“An income level must be set for everyone to live a decent life”

Through this study Bugeja said that they believe that the level of income necessary to enable people in different socio-economic contexts to live a decent and dignified life should be established. In addition, this research should also look at dignity as a whole. “We are open to ideas. Our principle is that every individual in our society lives a decent life. The collaboration together will not stop here so much so that we are exploring other areas to continue this collaboration. This is because we have goals that unite us all, including the main goal of social justice,’ Bugeja said.

The Secretary of the GWU Government and Public Entities Section, Kendrick Bondin, said that this project, entitled ‘The Maltese Living Income’, will be carried out with a total value of € 90,000 and is co-financed by the Structural Funds (ESF ) which will be paying 80% while the other 20% will be paid by the GWU. While he meant that the studies will be both qualitative and quantitative, he added that the project should come to an end towards the end of the year 2022.

The idea of Living Income goes beyond Living Wage

Bugeja stressed that his idea of Living Wage goes beyond Living Wage, the amount of wages necessary for a decent life, as Living Income also includes other types of income such as pensions and social benefits.

He explained that in their opinion Living Income is the minimum level of income with which a family or individual in Malta can live a decent life without risk of poverty. It is calculated on, the basis of a basket of products and services that are needed.

It was also explained during the conference that this study is meant to identify two things. The first is the circumstances that cause the income of certain people not to reach Living Income. The second thing to be identified is the groups in society that are most at risk of falling into this situation. At the beginning of this study, it was stated that the basic conditions that lead to a decent life should be established. There are several variations including food, adequate housing, health, communication, education, and the ability to save.

“We believe that the discourse on poverty needs to change a little bit”.

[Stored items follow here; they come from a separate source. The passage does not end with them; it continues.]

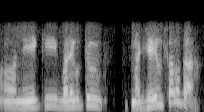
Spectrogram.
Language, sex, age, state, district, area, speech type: Santali, male, 18-30, West Bengal, Bankura, rural, conversation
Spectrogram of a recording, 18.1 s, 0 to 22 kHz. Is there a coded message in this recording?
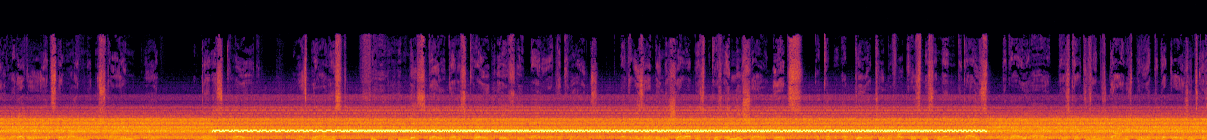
Yes: NAVTEX (SITOR-B), 100 baud, 170 Hz shift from 3.2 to 14.8 s, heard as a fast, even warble, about 1500 Hz centre, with radio static and speech in English. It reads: RQHGYFJ SQIYL YWPPI QPSL ATYVBW HXY JD DMWBFNY VO SFK CENRCG MA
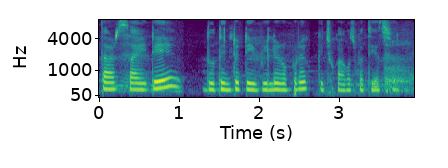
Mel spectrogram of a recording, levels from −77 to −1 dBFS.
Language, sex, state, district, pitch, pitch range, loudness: Bengali, female, West Bengal, Alipurduar, 205 Hz, 200-225 Hz, -16 LUFS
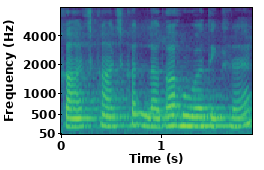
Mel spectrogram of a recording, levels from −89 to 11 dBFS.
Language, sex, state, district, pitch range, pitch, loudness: Hindi, female, Chhattisgarh, Raigarh, 210-230 Hz, 215 Hz, -13 LUFS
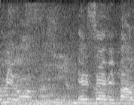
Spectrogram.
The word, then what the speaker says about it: milome: Como você pronuncia isso? Esse aqui é milome.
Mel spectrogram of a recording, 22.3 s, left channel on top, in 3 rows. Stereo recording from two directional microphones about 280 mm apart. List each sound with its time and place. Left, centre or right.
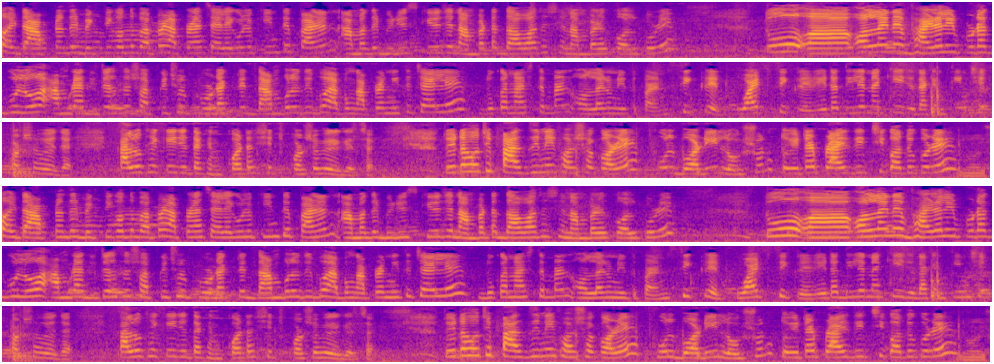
0.0 s a woman's voice: right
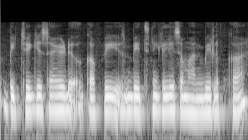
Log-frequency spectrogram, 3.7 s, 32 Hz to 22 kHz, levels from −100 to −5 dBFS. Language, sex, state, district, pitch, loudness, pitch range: Hindi, male, Chandigarh, Chandigarh, 125 Hz, -15 LUFS, 120-130 Hz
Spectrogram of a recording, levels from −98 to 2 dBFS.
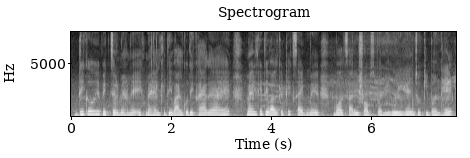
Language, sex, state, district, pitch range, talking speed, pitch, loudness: Hindi, female, Bihar, Saharsa, 195-235 Hz, 225 wpm, 210 Hz, -15 LUFS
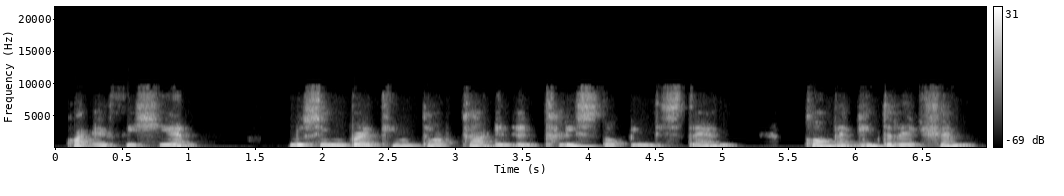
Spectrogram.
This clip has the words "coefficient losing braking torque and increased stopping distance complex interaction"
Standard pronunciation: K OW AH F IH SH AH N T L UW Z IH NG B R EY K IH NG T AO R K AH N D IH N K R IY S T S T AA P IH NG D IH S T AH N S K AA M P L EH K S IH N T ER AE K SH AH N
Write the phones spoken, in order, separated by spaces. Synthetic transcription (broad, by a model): K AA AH F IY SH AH N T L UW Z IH NG B R EY K IH NG T AO R K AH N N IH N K L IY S S T AA P IH NG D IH S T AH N K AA M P L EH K IY N T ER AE K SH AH N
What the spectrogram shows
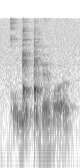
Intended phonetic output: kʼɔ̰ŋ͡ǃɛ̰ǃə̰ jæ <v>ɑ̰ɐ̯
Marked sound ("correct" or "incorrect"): correct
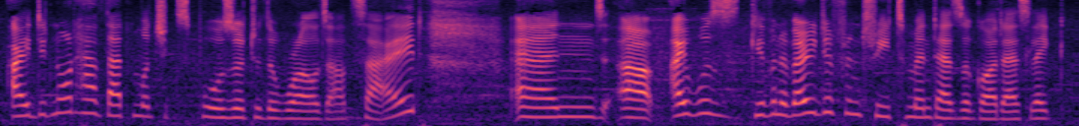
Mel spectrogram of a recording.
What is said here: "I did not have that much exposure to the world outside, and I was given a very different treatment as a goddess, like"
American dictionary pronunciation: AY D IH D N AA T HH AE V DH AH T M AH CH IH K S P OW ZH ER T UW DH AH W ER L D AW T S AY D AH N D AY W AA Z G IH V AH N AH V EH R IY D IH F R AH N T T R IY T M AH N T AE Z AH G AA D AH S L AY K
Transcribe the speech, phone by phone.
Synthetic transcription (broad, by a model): AY D IH D N AA T HH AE V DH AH T M AH CH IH K S P OW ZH ER T UW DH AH W ER L D AW T S AY D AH N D AY W AA Z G IH V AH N AH V EH R IY D IH F R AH N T T R IY T M AH N T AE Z AH G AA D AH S L AY K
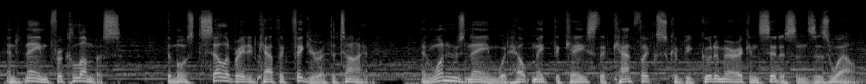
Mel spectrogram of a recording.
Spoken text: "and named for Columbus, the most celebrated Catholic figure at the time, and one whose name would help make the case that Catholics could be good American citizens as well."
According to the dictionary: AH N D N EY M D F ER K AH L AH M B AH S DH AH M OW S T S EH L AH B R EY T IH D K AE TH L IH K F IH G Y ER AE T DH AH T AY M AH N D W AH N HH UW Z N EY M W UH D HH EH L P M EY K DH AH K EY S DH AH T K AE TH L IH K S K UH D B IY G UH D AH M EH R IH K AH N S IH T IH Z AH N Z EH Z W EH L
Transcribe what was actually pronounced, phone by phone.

The other two organizations expressed satisfaction with the collaboration. Matthew Borg , from the Alliance Against Poverty, said that as an alliance they believe that the discourse on poverty needs to change a little. They also believe that in Malta, as in the rest of the world, there is enough for everyone to live in dignity. He said it meant wanting to spur political and scientific zeal for serious reform. According to him, progressive and bold reforms must be carried out between the government, the private sector and the poor (or whoever represents him). He added that inclusion and reduction of inequality pave the way for a strong, efficient, productive and sustainable economy. He concluded by saying that there will be a clearer picture once the study is completed and presented to the appropriate bodies, while inviting policy makers, the private sector and all partners to come forward.

“Work itself, we believe, is a very positive thing”.

Andre Callus from the Graffiti Movement said that they are very excited about this study and believe that the joint work between the largest trade union in Malta, representing thousands of workers, and two organizations working in the field of social justice is something important and can really produce positive things. Explain how often the yardstick used to understand how well a country is doing or not doing is the yardstick of economic growth. While he said this is important and should be there, he argued that other rules are also needed. “We cannot rely on this line alone. We need to understand people’s lives in practice. We believe and see that there are thousands of people in Malta, many of them workers and their families, who although they may have a job and are not living in poverty in the sense that they are not on the streets, nevertheless. A study has been launched to define and calculate what is Living Income.

Source: inewsmalta.com